The star-studded ‘sangeet’ cermony of actress Lara Dutta and tennis star Mahesh Bhupathi’s wedding will be held tomorrow in Goa.The Candolim beach club, the venue of the ceremony, has been decked up in white keeping in tune with the theme for the occasion.Club Fresh is a popular hang out at the North Goa beach, where Bollywood actor Hrithik and Suzzane celebrated their marriage anniversary last month.The couple has already registered their wedding in Mumbai while the formal church wedding and reception is scheduled on February 19 in Goa.”The theme for entire sangeet is white, which matches with the theme of the club. There will be white roses, white jasmines..,” Sunil Chawla, owner and partner of Club Fresh told PTI.The event has a guest list of 200 people comprising film and sports personalities. D J Hussain will set the music ball rolling for the sangeet, playing Bollywood and Hollywood numbers for the guests. ‘Lucent Dossier’, a troup from Los Angeles will perform aerial acts on the occasion.Chawla said that they have been preparing for the occasion since last three weeks after hosting an event for the Roshans.Sources said Shahrukh Khan who was here for Hrithik’s anniversary will be present for the ‘sangeet’.For the gourmets, it will be mainly Goan sea food, Thai, Sushi on the menu card. “We are absolutely delighted that they have chosen Club Fresh for the occasion. Its an honour,” Chawla said.
Story Highlights “That is certainly a positive development. Diversion at every stage of the criminal justice system is best for juvenile offenders,” the UN official said. Independent Expert for the United Nations (UN) Global Study on Children Deprived of Liberty, Manfred Nowak, is lauding Jamaica’s soon-to-be-implemented Child Diversion Act as a step in the right direction.“That is certainly a positive development. Diversion at every stage of the criminal justice system is best for juvenile offenders,” the UN official said.Mr. Nowak was speaking with journalists at the second Regional Conference of the International Society for the Prevention of Child Abuse and Neglect (ISPCAN), at the Hilton Rose Hall Resort and Spa in Montego Bay, St. James, on Monday (December 3).He is also recommending that key stakeholders be involved in the rehabilitation of troubled children. “Having courts with child-friendly justice, psychologists and social workers should be included, so that the child will be rehabilitated, ” he said.Mr. Nowak also underscored that restorative justice must be key in the child diversion process to prevent reversion.
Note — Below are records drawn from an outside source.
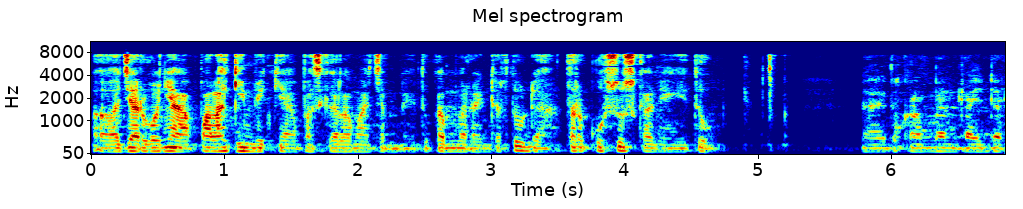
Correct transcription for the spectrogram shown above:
Uh, jargonnya apalah gimmicknya apa segala macam. Nah itu Kamen Rider tuh udah terkhususkan yang itu. Nah itu Kamen Rider.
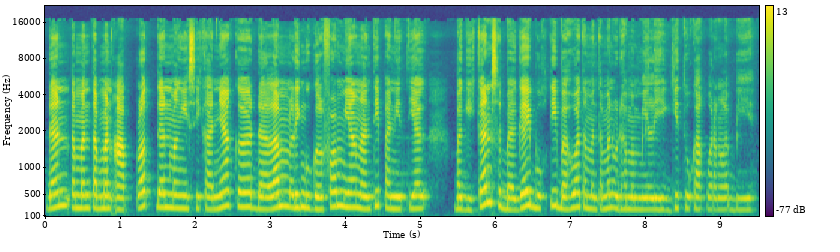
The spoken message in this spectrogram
dan teman-teman upload dan mengisikannya ke dalam link Google Form yang nanti panitia bagikan sebagai bukti bahwa teman-teman udah memilih gitu Kak kurang lebih.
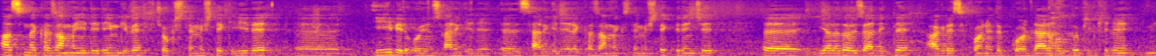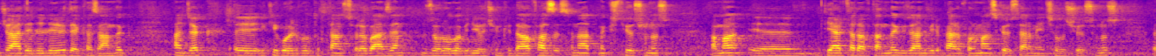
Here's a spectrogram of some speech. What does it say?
aslında kazanmayı dediğim gibi çok istemiştik. İyi de e, iyi bir oyun sergili, e, sergileyerek kazanmak istemiştik. Birinci ee, yarıda özellikle agresif oynadık, goller bulduk, ikili mücadeleleri de kazandık. Ancak e, iki gol bulduktan sonra bazen zor olabiliyor çünkü daha fazlasını atmak istiyorsunuz ama e, diğer taraftan da güzel bir performans göstermeye çalışıyorsunuz. E,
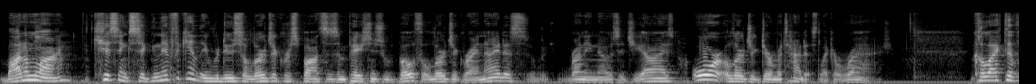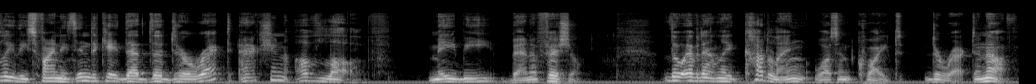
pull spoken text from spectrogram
Bottom line, kissing significantly reduced allergic responses in patients with both allergic rhinitis, runny nose, itchy eyes, or allergic dermatitis, like a rash. Collectively, these findings indicate that the direct action of love may be beneficial though evidently cuddling wasn't quite direct enough.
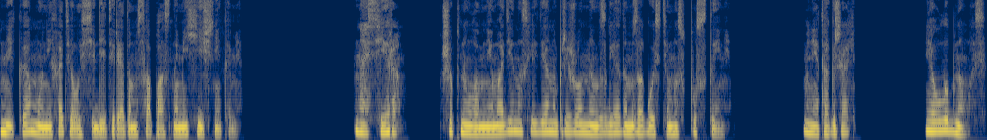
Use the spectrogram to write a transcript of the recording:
Никому не хотелось сидеть рядом с опасными хищниками. «Насира», — шепнула мне Мадина, следя напряженным взглядом за гостем из пустыни. «Мне так жаль». Я улыбнулась.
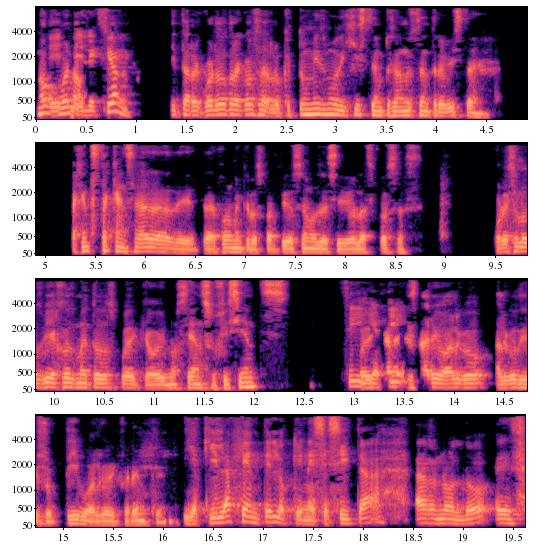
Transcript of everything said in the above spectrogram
de elección. Y te recuerdo otra cosa, lo que tú mismo dijiste empezando esta entrevista. La gente está cansada de, la forma en que los partidos hemos decidido las cosas. Por eso los viejos métodos puede que hoy no sean suficientes. Sí, puede y necesario algo, algo disruptivo, algo diferente. Y aquí la gente lo que necesita, Arnoldo, es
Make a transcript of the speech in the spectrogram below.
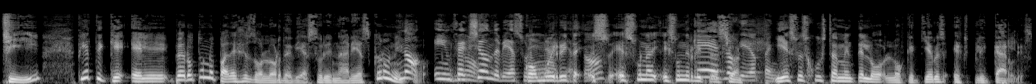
Sí. Fíjate que el. Pero tú no padeces dolor de vías urinarias crónico. No, infección de vías como urinarias, irrita ¿no? es, es una es una ¿Qué es lo irritación que yo tengo? y eso es justamente lo, lo que quiero es explicarles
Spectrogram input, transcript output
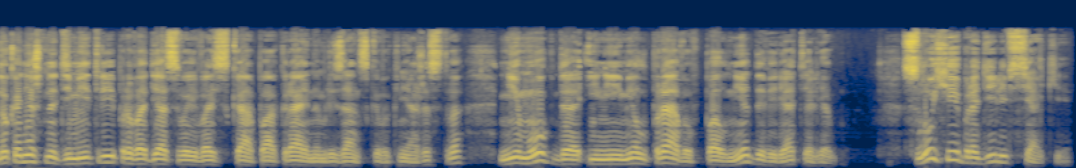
Но, конечно, Дмитрий, проводя свои войска по окраинам Рязанского княжества, не мог, да и не имел права вполне доверять Олегу. Слухи бродили всякие.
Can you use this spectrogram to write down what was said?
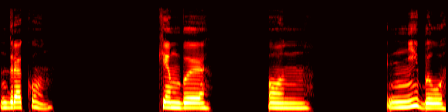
дракон. Кем бы он ни был,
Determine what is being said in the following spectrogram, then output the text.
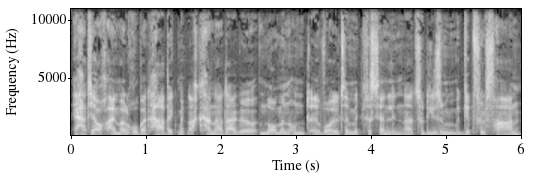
Er hat ja auch einmal Robert Habeck mit nach Kanada genommen und er wollte mit Christian Lindner zu diesem Gipfel fahren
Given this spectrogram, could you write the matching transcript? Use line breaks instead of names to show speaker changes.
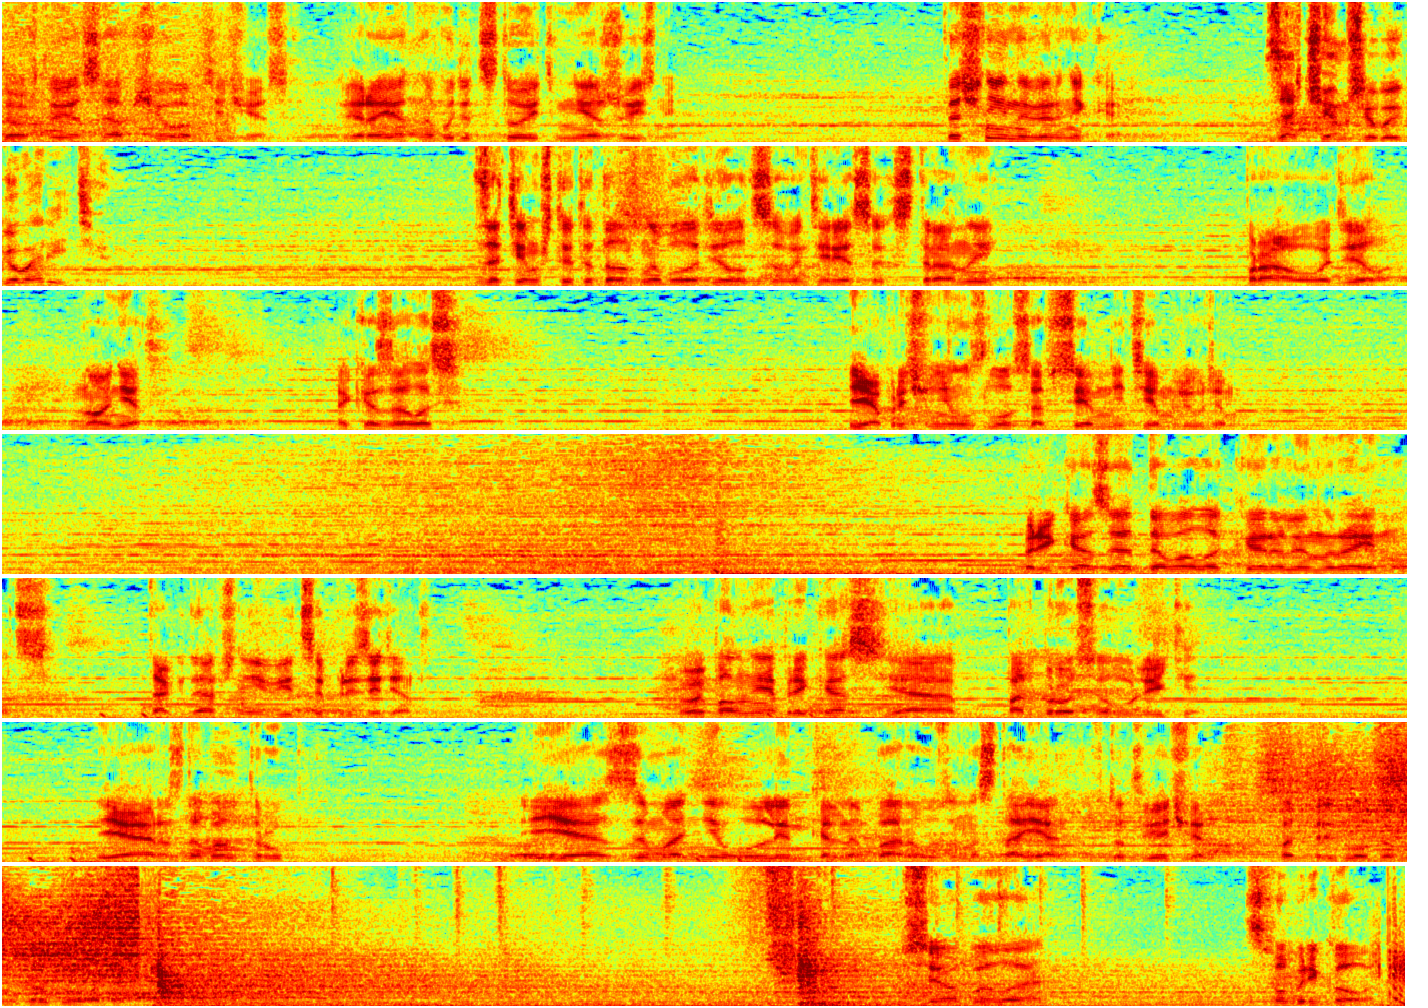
То, что я сообщу вам сейчас, вероятно, будет стоить мне жизни. Точнее, наверняка.
Зачем же вы говорите?
Затем, что это должно было делаться в интересах страны, правого дела. Но нет. Оказалось, я причинил зло совсем не тем людям. Приказы отдавала Кэролин Рейнольдс, тогдашний вице-президент. Выполняя приказ, я подбросил улики. Я раздобыл труп. Я заманил Линкольна Барроуза на стоянку в тот вечер под предлогом другого заседания. Все было сфабриковано.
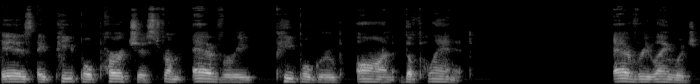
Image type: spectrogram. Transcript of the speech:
is a people purchased from every people group on the planet. Every language.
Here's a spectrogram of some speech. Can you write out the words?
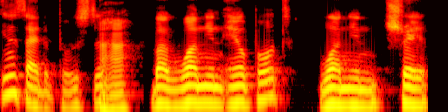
inside the post, Uh huh. but one in airport, one in straight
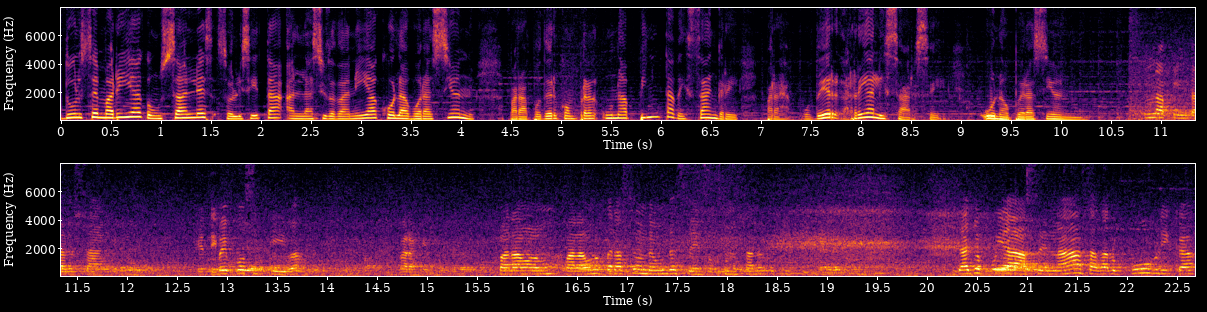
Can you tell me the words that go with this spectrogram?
Dulce María González solicita a la ciudadanía colaboración para poder comprar una pinta de sangre para poder realizarse una operación. Una pinta de sangre, B positiva. ¿Para qué? Para, para una operación de un descenso que me sale Ya yo fui a cenar, a salud pública,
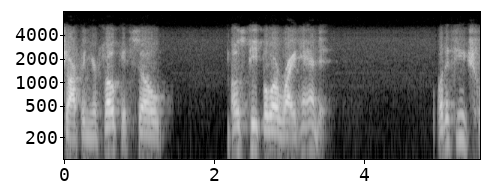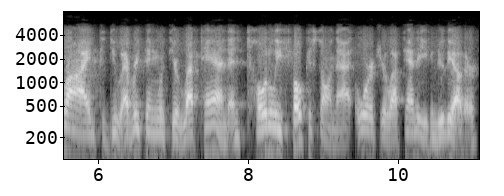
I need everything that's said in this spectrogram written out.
sharpen your focus. So most people are right-handed. What if you tried to do everything with your left hand and totally focused on that, or if you're left-handed, you can do the other,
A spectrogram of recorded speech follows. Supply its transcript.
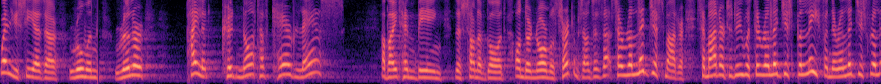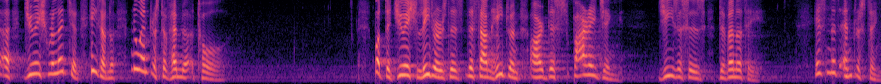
Well, you see, as a Roman ruler, Pilate could not have cared less about him being the Son of God under normal circumstances. That's a religious matter. It's a matter to do with the religious belief and the religious uh, Jewish religion. He's no, no interest of him at all. But the Jewish leaders, the, the Sanhedrin, are disparaging Jesus' divinity. Isn't it interesting?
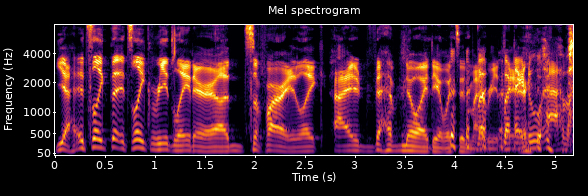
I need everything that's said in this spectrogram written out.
yeah, it's like the, it's like read later on Safari. Like I have no idea what's in my but, read but later. I do have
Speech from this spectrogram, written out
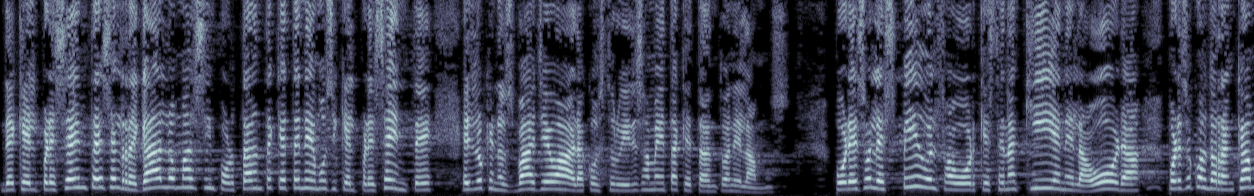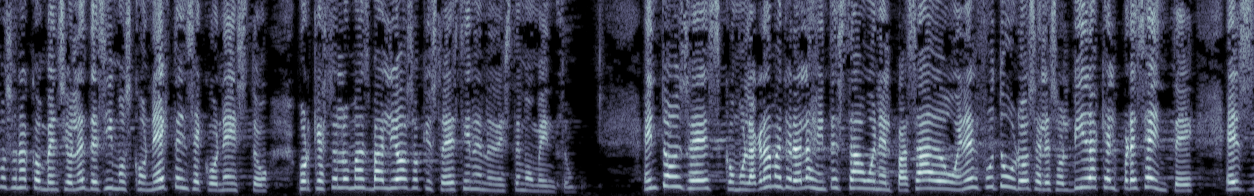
de que el presente es el regalo más importante que tenemos y que el presente es lo que nos va a llevar a construir esa meta que tanto anhelamos. Por eso les pido el favor que estén aquí en el ahora. Por eso cuando arrancamos una convención les decimos, conéctense con esto, porque esto es lo más valioso que ustedes tienen en este momento. Entonces, como la gran mayoría de la gente está o en el pasado o en el futuro, se les olvida que el presente es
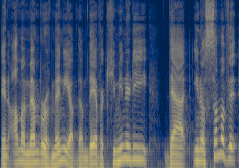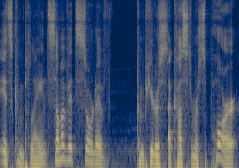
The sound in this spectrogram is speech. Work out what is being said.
and I'm a member of many of them. They have a community that, you know, some of it is complaints, some of it's sort of computer customer support,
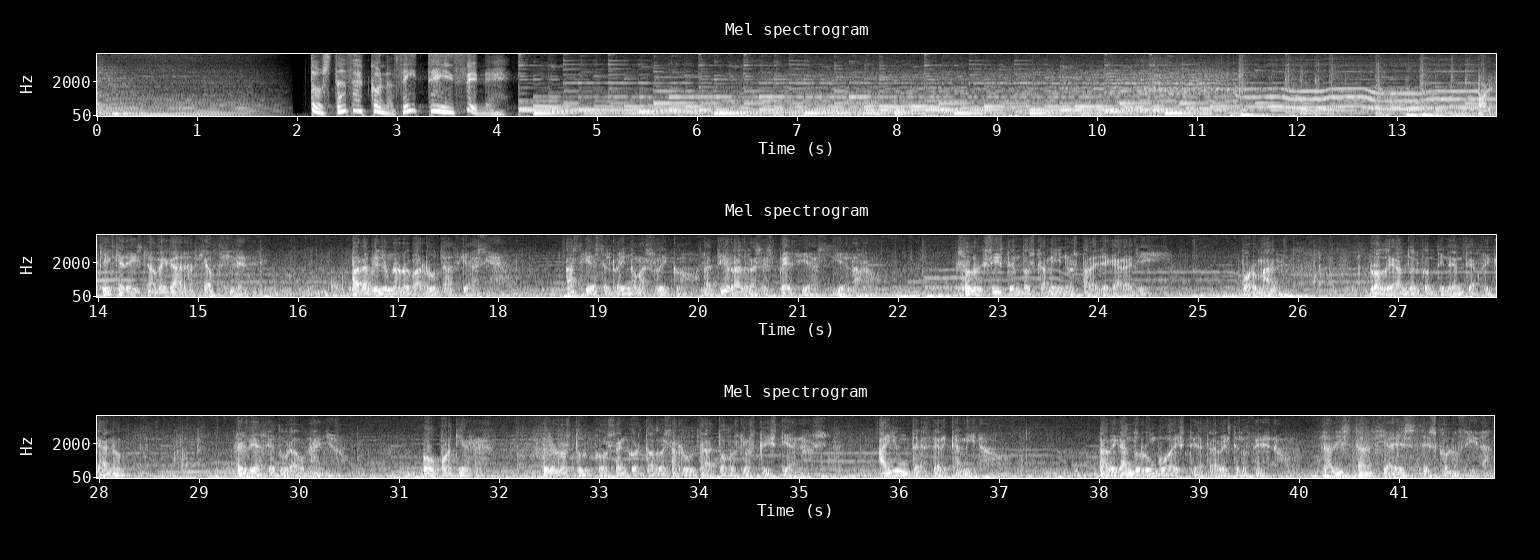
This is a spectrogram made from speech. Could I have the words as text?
Tostada con aceite y cine. ¿Por qué queréis navegar hacia Occidente? Para abrir una nueva ruta hacia Asia. Asia es el reino más rico, la tierra de las especias y el oro. Solo existen dos caminos para llegar allí. Por mar, rodeando el continente africano. El viaje dura un año. O por tierra. Pero los turcos han cortado esa ruta a todos los cristianos. Hay un tercer camino. Navegando rumbo oeste a través del océano. La distancia es desconocida.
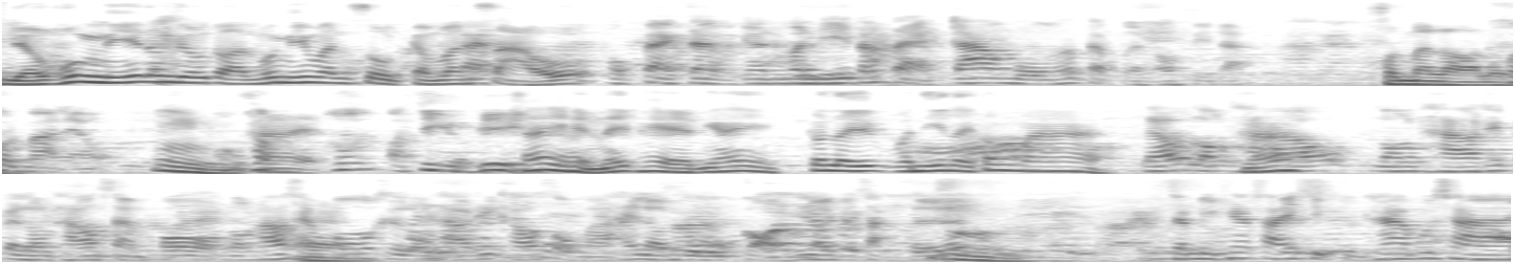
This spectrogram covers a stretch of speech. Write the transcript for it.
เดี๋ยวพรุ่งนี้ต้องดูก่อนพรุ่งนี้วันศุกร์กับวันเสาร์ผมแปลกใจเหมือนกันวันนี้ตั้งแต่9โมงตั้งแต่เปิดออฟฟิศอะ คนมารอเลย คนมาแล้วอืมใช่ เอาจริงเหรอพี่ใช่เห็นในเพจไง ก็เลยวันนี้เลยต้องมา แล้วรองเท้ารองเท้าที่เป็นรองเท้าแซมเปิลรองเท้าแซมเปิลก็คือรองเท้าที่เขาส่งมาให้เราดูก่อนที่เราจะสั่งซื้อออืมจะมีแค่ไซส์ 10.5 ผู้ชาย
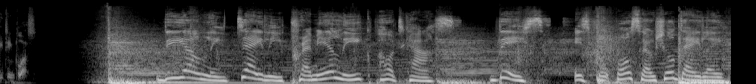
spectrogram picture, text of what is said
18 plus. The only daily Premier League podcast. This is Football Social Daily.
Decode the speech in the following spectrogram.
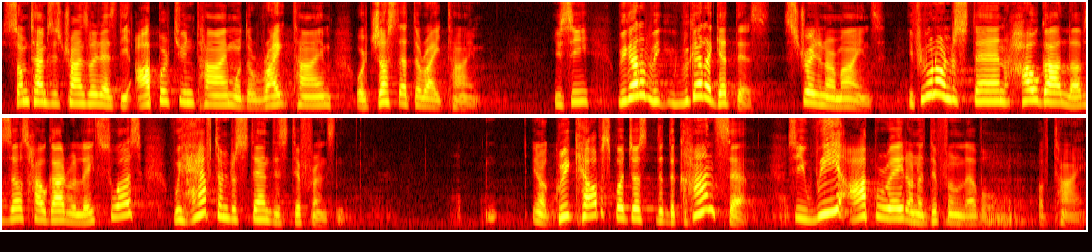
sometimes it's translated as the opportune time or the right time or just at the right time. You see, we gotta, we, we gotta get this straight in our minds. If you want to understand how God loves us, how God relates to us, we have to understand this difference. You know, Greek helps, but just the, the concept. See, we operate on a different level of time.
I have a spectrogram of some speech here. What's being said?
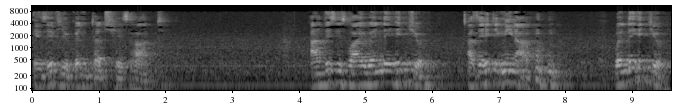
is if you can touch his heart. And this is why when they hit you, as they're hitting me now, when they hit you,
As such, he is suggesting that juvenile offenders meet with victims of the crimes they committed, as this approach is among the best practices of many other countries that practise community-based mediation.“This is much more effective to avoid recidivism than putting them in prison, and then they come out and commit another crime,” he said.Child diversion is the process of implementing measures to deal with children who are alleged, accused or recognised to have infringed the penal law, without resorting to formal judicial proceedings.The main objectives of the Child Diversion Act are ensuring that every child in conflict with the law is treated in a manner that recognises and upholds human dignity and worth; diverting the child away from engaging in deviant and delinquent behaviours; and instilling in the child respect for the fundamental rights and freedoms of others.Mr. Nowak is among the key presenters at the ISPCAN Conference, which ends on December 5.The ISPCAN Conference is being held in partnership with the Office of the Children’s Advocate (OCA), under the theme ‘Child Protection Realities within a Changing Caribbean and World’.Participants include child advocates from the United States (US), United Kingdom, Canada, Ireland, Barbados and Switzerland. Mr. Nowak was speaking with journalists at the second Regional Conference of the International Society for the Prevention of Child Abuse and Neglect (ISPCAN), at the Hilton Rose Hall Resort and Spa in Montego Bay, St. James, on Monday (December 3). Independent Expert for the United Nations (UN) Global Study on Children Deprived of Liberty, Manfred Nowak, is lauding Jamaica’s soon-to-be-implemented Child Diversion Act as a step in the right direction.